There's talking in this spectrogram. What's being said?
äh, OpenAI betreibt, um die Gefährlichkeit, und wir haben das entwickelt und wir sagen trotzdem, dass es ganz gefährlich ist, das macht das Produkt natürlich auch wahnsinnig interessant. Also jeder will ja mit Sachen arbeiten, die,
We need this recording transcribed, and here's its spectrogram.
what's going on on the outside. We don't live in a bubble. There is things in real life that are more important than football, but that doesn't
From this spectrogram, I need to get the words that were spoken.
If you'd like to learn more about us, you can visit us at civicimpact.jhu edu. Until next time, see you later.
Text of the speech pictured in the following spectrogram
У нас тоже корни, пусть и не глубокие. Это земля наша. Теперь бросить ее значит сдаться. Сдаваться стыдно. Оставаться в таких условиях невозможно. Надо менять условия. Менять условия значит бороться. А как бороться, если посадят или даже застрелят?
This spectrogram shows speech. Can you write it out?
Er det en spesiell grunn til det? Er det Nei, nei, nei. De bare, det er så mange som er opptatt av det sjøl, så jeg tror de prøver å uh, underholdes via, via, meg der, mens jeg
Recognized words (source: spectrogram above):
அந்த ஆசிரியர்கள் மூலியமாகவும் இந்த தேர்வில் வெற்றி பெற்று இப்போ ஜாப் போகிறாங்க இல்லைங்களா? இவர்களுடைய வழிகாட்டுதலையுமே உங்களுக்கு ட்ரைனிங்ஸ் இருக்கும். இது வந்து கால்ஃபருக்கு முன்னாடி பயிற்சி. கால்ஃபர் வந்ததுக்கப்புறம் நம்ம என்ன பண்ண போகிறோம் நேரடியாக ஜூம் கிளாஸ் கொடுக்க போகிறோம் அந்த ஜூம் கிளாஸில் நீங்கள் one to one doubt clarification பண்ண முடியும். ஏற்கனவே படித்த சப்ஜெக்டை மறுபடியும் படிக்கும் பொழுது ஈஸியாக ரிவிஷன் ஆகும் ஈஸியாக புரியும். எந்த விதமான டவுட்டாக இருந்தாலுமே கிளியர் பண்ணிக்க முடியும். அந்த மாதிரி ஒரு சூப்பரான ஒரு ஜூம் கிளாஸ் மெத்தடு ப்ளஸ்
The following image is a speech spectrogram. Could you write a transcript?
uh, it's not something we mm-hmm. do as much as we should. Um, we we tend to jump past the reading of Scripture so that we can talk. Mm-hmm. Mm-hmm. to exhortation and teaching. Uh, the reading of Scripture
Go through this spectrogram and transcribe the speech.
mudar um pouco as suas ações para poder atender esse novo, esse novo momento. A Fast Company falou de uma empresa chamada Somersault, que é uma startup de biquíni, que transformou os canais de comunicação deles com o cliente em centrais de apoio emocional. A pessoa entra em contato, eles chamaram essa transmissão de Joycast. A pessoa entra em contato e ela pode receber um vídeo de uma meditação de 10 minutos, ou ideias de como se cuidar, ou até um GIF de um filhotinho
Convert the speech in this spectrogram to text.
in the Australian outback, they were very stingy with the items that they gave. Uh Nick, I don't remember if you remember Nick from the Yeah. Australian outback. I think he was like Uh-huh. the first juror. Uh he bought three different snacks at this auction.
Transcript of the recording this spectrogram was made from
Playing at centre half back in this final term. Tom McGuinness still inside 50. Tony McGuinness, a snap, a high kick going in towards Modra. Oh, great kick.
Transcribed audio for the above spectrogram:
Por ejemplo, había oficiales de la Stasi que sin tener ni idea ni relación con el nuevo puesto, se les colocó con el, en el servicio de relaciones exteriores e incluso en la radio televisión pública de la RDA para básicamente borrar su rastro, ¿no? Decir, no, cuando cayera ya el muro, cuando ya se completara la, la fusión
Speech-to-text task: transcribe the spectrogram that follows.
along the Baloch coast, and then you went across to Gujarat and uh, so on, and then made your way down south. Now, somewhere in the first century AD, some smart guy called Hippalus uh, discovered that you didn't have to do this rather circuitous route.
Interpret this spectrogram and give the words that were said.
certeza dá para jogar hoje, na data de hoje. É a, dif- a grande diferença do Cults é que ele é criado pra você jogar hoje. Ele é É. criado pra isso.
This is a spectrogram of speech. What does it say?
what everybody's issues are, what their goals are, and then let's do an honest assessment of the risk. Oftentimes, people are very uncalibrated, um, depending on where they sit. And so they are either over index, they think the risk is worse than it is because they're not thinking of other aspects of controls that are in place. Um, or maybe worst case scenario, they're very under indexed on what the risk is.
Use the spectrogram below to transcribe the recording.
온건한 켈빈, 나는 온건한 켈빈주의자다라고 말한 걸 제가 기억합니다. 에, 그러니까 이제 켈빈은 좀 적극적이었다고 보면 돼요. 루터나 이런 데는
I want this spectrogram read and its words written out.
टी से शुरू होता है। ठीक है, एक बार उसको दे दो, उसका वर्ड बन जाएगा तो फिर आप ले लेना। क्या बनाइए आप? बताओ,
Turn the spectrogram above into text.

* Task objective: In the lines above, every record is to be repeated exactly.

* Task answer:
There's talking in this spectrogram. What's being said?
äh, OpenAI betreibt, um die Gefährlichkeit, und wir haben das entwickelt und wir sagen trotzdem, dass es ganz gefährlich ist, das macht das Produkt natürlich auch wahnsinnig interessant. Also jeder will ja mit Sachen arbeiten, die,
We need this recording transcribed, and here's its spectrogram.
what's going on on the outside. We don't live in a bubble. There is things in real life that are more important than football, but that doesn't
From this spectrogram, I need to get the words that were spoken.
If you'd like to learn more about us, you can visit us at civicimpact.jhu edu. Until next time, see you later.
Text of the speech pictured in the following spectrogram
У нас тоже корни, пусть и не глубокие. Это земля наша. Теперь бросить ее значит сдаться. Сдаваться стыдно. Оставаться в таких условиях невозможно. Надо менять условия. Менять условия значит бороться. А как бороться, если посадят или даже застрелят?
This spectrogram shows speech. Can you write it out?
Er det en spesiell grunn til det? Er det Nei, nei, nei. De bare, det er så mange som er opptatt av det sjøl, så jeg tror de prøver å uh, underholdes via, via, meg der, mens jeg
Recognized words (source: spectrogram above):
அந்த ஆசிரியர்கள் மூலியமாகவும் இந்த தேர்வில் வெற்றி பெற்று இப்போ ஜாப் போகிறாங்க இல்லைங்களா? இவர்களுடைய வழிகாட்டுதலையுமே உங்களுக்கு ட்ரைனிங்ஸ் இருக்கும். இது வந்து கால்ஃபருக்கு முன்னாடி பயிற்சி. கால்ஃபர் வந்ததுக்கப்புறம் நம்ம என்ன பண்ண போகிறோம் நேரடியாக ஜூம் கிளாஸ் கொடுக்க போகிறோம் அந்த ஜூம் கிளாஸில் நீங்கள் one to one doubt clarification பண்ண முடியும். ஏற்கனவே படித்த சப்ஜெக்டை மறுபடியும் படிக்கும் பொழுது ஈஸியாக ரிவிஷன் ஆகும் ஈஸியாக புரியும். எந்த விதமான டவுட்டாக இருந்தாலுமே கிளியர் பண்ணிக்க முடியும். அந்த மாதிரி ஒரு சூப்பரான ஒரு ஜூம் கிளாஸ் மெத்தடு ப்ளஸ்
The following image is a speech spectrogram. Could you write a transcript?
uh, it's not something we mm-hmm. do as much as we should. Um, we we tend to jump past the reading of Scripture so that we can talk. Mm-hmm. Mm-hmm. to exhortation and teaching. Uh, the reading of Scripture
Go through this spectrogram and transcribe the speech.
mudar um pouco as suas ações para poder atender esse novo, esse novo momento. A Fast Company falou de uma empresa chamada Somersault, que é uma startup de biquíni, que transformou os canais de comunicação deles com o cliente em centrais de apoio emocional. A pessoa entra em contato, eles chamaram essa transmissão de Joycast. A pessoa entra em contato e ela pode receber um vídeo de uma meditação de 10 minutos, ou ideias de como se cuidar, ou até um GIF de um filhotinho
Convert the speech in this spectrogram to text.
in the Australian outback, they were very stingy with the items that they gave. Uh Nick, I don't remember if you remember Nick from the Yeah. Australian outback. I think he was like Uh-huh. the first juror. Uh he bought three different snacks at this auction.
Transcript of the recording this spectrogram was made from
Playing at centre half back in this final term. Tom McGuinness still inside 50. Tony McGuinness, a snap, a high kick going in towards Modra. Oh, great kick.
Transcribed audio for the above spectrogram:
Por ejemplo, había oficiales de la Stasi que sin tener ni idea ni relación con el nuevo puesto, se les colocó con el, en el servicio de relaciones exteriores e incluso en la radio televisión pública de la RDA para básicamente borrar su rastro, ¿no? Decir, no, cuando cayera ya el muro, cuando ya se completara la, la fusión
Speech-to-text task: transcribe the spectrogram that follows.
along the Baloch coast, and then you went across to Gujarat and uh, so on, and then made your way down south. Now, somewhere in the first century AD, some smart guy called Hippalus uh, discovered that you didn't have to do this rather circuitous route.
Interpret this spectrogram and give the words that were said.
certeza dá para jogar hoje, na data de hoje. É a, dif- a grande diferença do Cults é que ele é criado pra você jogar hoje. Ele é É. criado pra isso.
This is a spectrogram of speech. What does it say?
what everybody's issues are, what their goals are, and then let's do an honest assessment of the risk. Oftentimes, people are very uncalibrated, um, depending on where they sit. And so they are either over index, they think the risk is worse than it is because they're not thinking of other aspects of controls that are in place. Um, or maybe worst case scenario, they're very under indexed on what the risk is.
Use the spectrogram below to transcribe the recording.
온건한 켈빈, 나는 온건한 켈빈주의자다라고 말한 걸 제가 기억합니다. 에, 그러니까 이제 켈빈은 좀 적극적이었다고 보면 돼요. 루터나 이런 데는
I want this spectrogram read and its words written out.
टी से शुरू होता है। ठीक है, एक बार उसको दे दो, उसका वर्ड बन जाएगा तो फिर आप ले लेना। क्या बनाइए आप? बताओ,
Turn the spectrogram above into text.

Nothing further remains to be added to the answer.